2020 Democrats make case to unions, working-class voters

International President of the Service Employees International Union Mary Kay Henry speaks at the National Forum on Wages and Working People: Creating an Economy That Works for All at Enclave on April 27, 2019 in Las Vegas, Nevada. (Photo by Ethan Miller/Getty Images)

Las Vegas (CNN)The 2020 Democratic contenders showed up in force at a labor forum on Saturday to outline their plans for raising wages and court the all-important constituency of labor as they seek foot soldiers for their campaigns.

It is a constituency that was once strongly behind Vermont Sen. Bernie Sanders, but in this crowded field of 2020 candidates, none of them are willing to cede that ground.
They came to this early caucus state Saturday armed with plans to fight for a $15 minimum wage, expand Medicare-for-All, unravel right-to-work laws, and to pressure corporate titans to pay more to Americans who are trying to patch together a living wage with two, and sometimes three, jobs.
    Among the forum's questioners was Jennifer Berry, a McDonald's employee in Milwaukee who told California Sen. Kamala Harris on Saturday that she makes $9.90 an hour. With a two-week paycheck of $514, she said she must also rely on government assistance, including Medicaid, food share benefits and Wisconsin's housing program.
    "In our America, nobody should have to work more than one job, so let's talk about our values," Harris said at the forum held by Service Employees International Union and the Center for American Progress Action Fund. "You can't go around talking about the golden arches as the symbol of the best of American when you are not conducting yourself in the best way in terms of supporting the working people of America."
    Harris added that Americans "deserve to have a wage that allows them to keep up with the cost of living."
    "We can talk about a minimum wage — of course, we need to fight for $15 — but really that's a minimum, that's a minimum standard of living," she said.
    In her closing remarks about America being at an inflection point, she told the forum that "people are woke ... the challenge will be to harness that energy and to organize" to get people to the polls.
    Sen. Elizabeth Warren spoke jokingly about billionaires not supporting her candidacy.
    "Are you telling me that the billionaires are not in favor of my being President of the United States?" the Massachusetts Democrat said. "Damn, you just upset every plan I had -- I'm shocked. Gosh, I guess I might have to do it by getting out there, getting people organized, fighting for working people and persisting. We can win. We dream big, we fight hard. That's how we win, it's these folks."
    Earlier in her speech, Warren talked about making government work for the people.
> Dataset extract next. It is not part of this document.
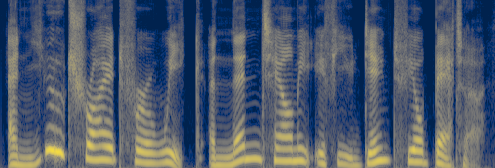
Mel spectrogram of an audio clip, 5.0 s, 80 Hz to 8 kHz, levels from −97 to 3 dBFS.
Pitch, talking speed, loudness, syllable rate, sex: 185 Hz, 195 wpm, -17 LUFS, 3.6 syllables/s, male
    "How do we get the change to fight back?" she said. "There are a lot of places where we need to be in this fight. For openers, how about we do it through the Department of Labor? How about we say we want (a National Labor Relations Board) that's actually on the side of labor? And we want whenever employers interfere with the rights of workers to organize, to bargain collectively then we want an NLRB, we want a Department of Labor that comes in on the side of the workers and puts a stop to it."
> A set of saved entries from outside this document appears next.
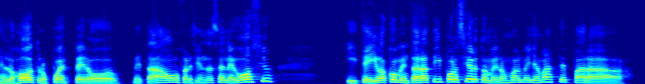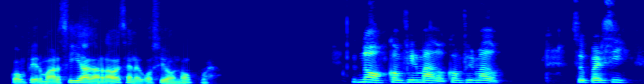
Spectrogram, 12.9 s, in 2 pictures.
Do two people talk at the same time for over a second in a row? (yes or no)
no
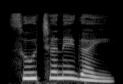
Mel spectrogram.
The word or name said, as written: ಸೂಚನೆಗೈ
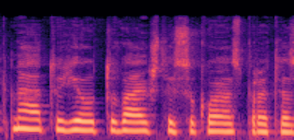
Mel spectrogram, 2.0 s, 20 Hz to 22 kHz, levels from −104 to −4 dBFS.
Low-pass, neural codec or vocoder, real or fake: 14.4 kHz; vocoder, 44.1 kHz, 128 mel bands, Pupu-Vocoder; fake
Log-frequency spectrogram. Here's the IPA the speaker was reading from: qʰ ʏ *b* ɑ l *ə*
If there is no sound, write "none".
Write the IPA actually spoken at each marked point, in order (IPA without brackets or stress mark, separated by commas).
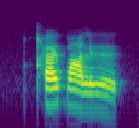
b, ʏ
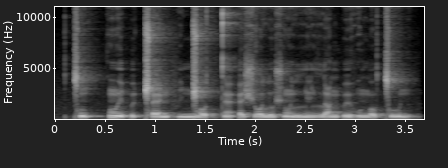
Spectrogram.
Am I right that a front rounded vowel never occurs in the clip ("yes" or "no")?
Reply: no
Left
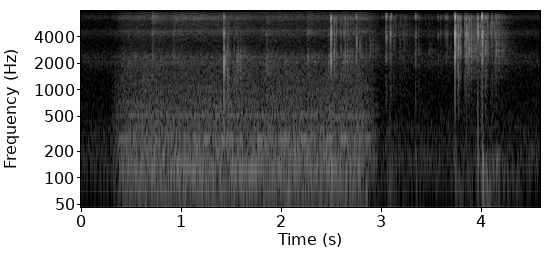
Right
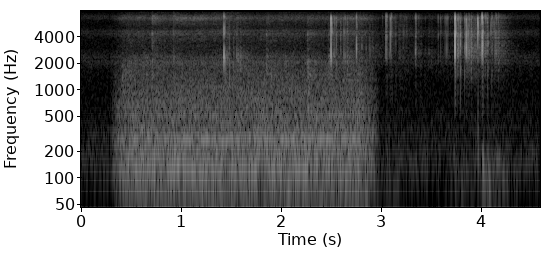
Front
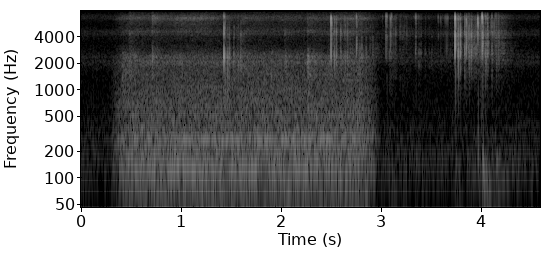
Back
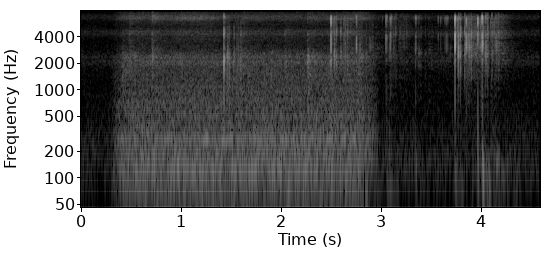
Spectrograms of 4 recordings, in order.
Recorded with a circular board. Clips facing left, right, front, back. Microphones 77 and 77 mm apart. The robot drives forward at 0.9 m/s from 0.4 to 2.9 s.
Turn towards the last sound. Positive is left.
turn(degrees=150)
    Former Texas Congressman Beto O'Rourke was asked by moderator Steven Greenhouse how he would convince more conservative voters in his home state of Texas that a $15 an hour wage is a "good idea."
    "When one job is enough; when you can focus on what you're doing at work and don't have to worry about the next job or the third job that you're going to in one 24-hour period, your productivity at work is going to be so much greater," O'Rourke said. "That business owner is going to get so much more out of that employee."
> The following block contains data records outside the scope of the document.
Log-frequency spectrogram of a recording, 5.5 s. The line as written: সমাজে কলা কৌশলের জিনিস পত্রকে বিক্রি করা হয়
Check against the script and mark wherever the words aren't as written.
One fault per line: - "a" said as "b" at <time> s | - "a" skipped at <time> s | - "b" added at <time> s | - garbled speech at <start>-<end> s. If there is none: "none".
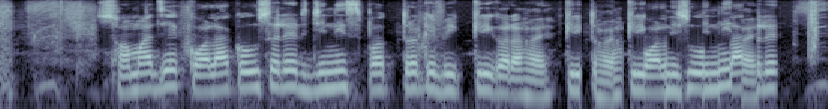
- garbled speech at 3.7-5.2 s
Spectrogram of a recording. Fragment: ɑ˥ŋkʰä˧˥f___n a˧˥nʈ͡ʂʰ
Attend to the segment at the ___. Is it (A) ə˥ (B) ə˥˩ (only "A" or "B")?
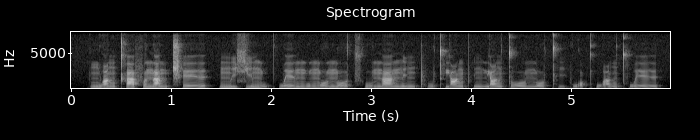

    O'Rourke said that in Texas, nearly half of public school educators are working a second or third job "just to make ends meet."
    "When everyone can just wo